**Your objective**
Starting at the line with "What is being", retype every remaining line of the records exactly. Do not include pictures.

*****

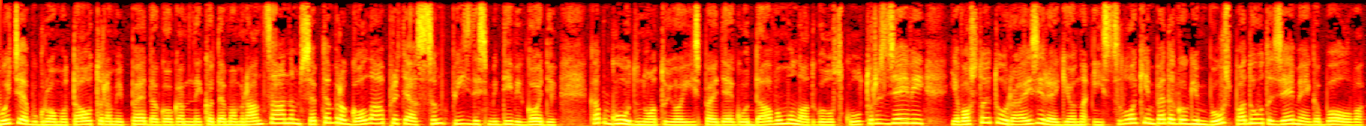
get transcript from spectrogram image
vicēbu grāmatu autoram un pedagogam Nikodemam Rancānam septembra golā apritās 152 godi, kap gūdinotu jo īspaidīgo davumu Latvijas kultūras dzīvī, jau ostoitu raizi reģiona izcilokiem pedagogiem būs padūta zīmīga bolva.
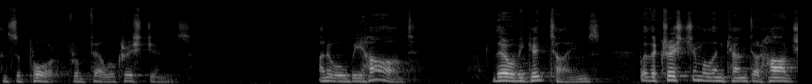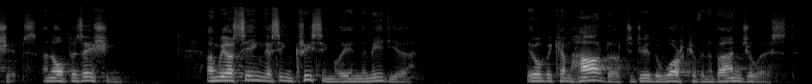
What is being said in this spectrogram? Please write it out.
and support from fellow Christians. And it will be hard. There will be good times, but the Christian will encounter hardships and opposition. And we are seeing this increasingly in the media. It will become harder to do the work of an evangelist.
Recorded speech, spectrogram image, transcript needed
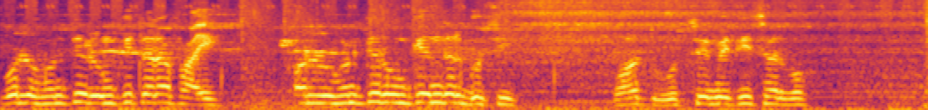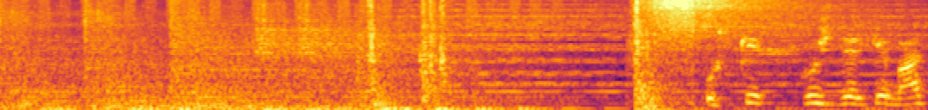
वो रोहन के रूम की तरफ़ आई और रोहन के रूम के अंदर घुसी। बहुत गुस्से में थी सर वो। उसके कुछ देर के बाद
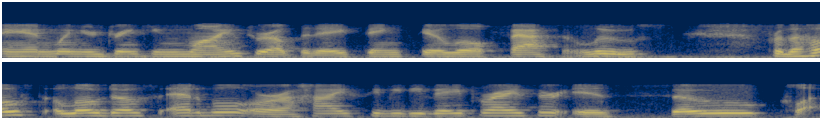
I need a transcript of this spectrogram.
And when you're drinking wine throughout the day, things get a little fast and loose. For the host, a low dose edible or a high CBD vaporizer is so clutch.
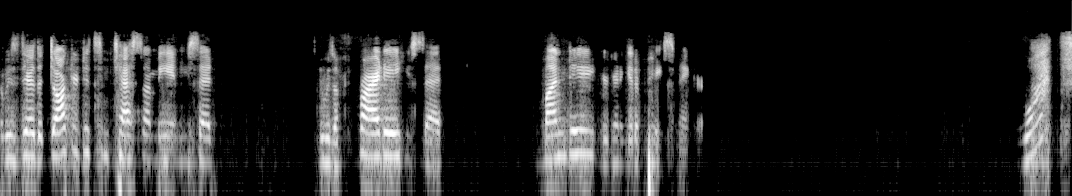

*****

**Problem solution**
What is being said in this spectrogram? Please write it out.
and support from fellow Christians. And it will be hard. There will be good times, but the Christian will encounter hardships and opposition. And we are seeing this increasingly in the media. It will become harder to do the work of an evangelist.
Recorded speech, spectrogram image, transcript needed
वो रोहन के रूम की तरफ़ आई और रोहन के रूम के अंदर घुसी। बहुत गुस्से में थी सर वो। उसके कुछ देर के बाद
I need a transcript of this spectrogram.
And when you're drinking wine throughout the day, things get a little fast and loose. For the host, a low dose edible or a high CBD vaporizer is so clutch.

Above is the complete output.